Ill-structured problems are those that involve many decision makers whose utilities (values) are either unknown or impossible to rank in a consistent fashion. Whereas well-structured and moderately structured problems reflect processes of consensus and bargaining, a major characteristic of ill-structured problems is conflict among competing goals. Policy alternatives and their outcomes may also be unknown or subject to risks that may be estimated through the use of subjective probabilities. The problem of choice is not to uncover known deterministic relations but rather to define the nature of the problem. The prototype of the ill-structured problem is the completely intransitive decision problem, that is, one for which it is impossible to select a single policy alternative that is preferred to all others. Whereas well-structured and moderately structured problems contain preference rankings that are transitive—that is, if alternative A1 is preferred to alternative A2, and alternative A2 is preferred to alternative A3, then alternative A1 is preferred to alternative A3—ill-structured problems have intransitive preference rankings.

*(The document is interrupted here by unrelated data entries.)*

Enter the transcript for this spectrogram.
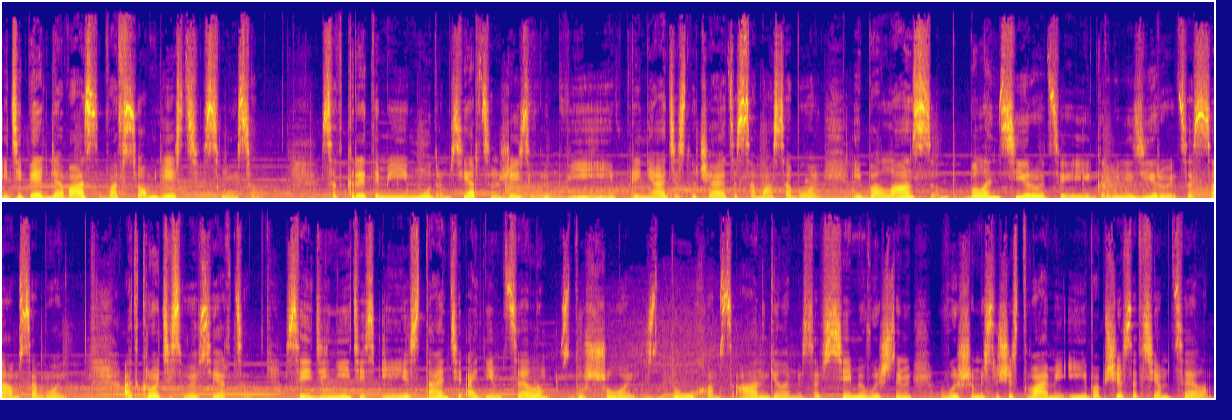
И теперь для вас во всем есть смысл – с открытым и мудрым сердцем жизнь в любви и в принятии случается сама собой, и баланс балансируется и гармонизируется сам собой. Откройте свое сердце, соединитесь и станьте одним целым с душой, с духом, с ангелами, со всеми высшими, высшими существами и вообще со всем целым.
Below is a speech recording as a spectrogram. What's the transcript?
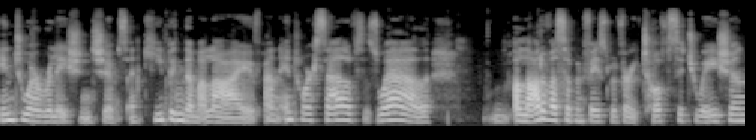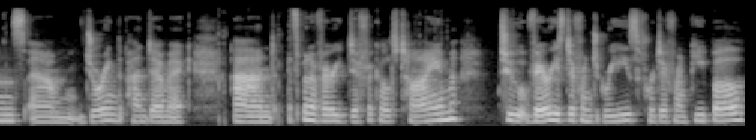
into our relationships and keeping them alive and into ourselves as well. A lot of us have been faced with very tough situations um, during the pandemic, and it's been a very difficult time to various different degrees for different people.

Many of the most important policy problems are ill structured.20 For example, it is unrealistic to assume the existence of one or a few decision makers with consistent preferences, because public policies are sets of interrelated decisions made and influenced by many policy stakeholders over time. Consensus is rare, because policy making typically involves conflicts among competing groups. Finally, it is seldom possible to identify the full range of alternative solutions for problems, in part because of constraints on the acquisition of information, but also because it is difficult to bound a problem and know when a solution has been reached. In effect, there is no “stopping rule” to determine when problems have been correctly defined or solved.

The reasons why ill-structured problems are critical for public policy analysis have been ably summarized by a number of social scientists.21 The contrast between ill-structured and “tame” problems shows why understanding the nature ill-structured problems is critical to formulating problems, testing solutions, and determining whether we have formulated the “right” problem.22

Field of study: 
No answers yet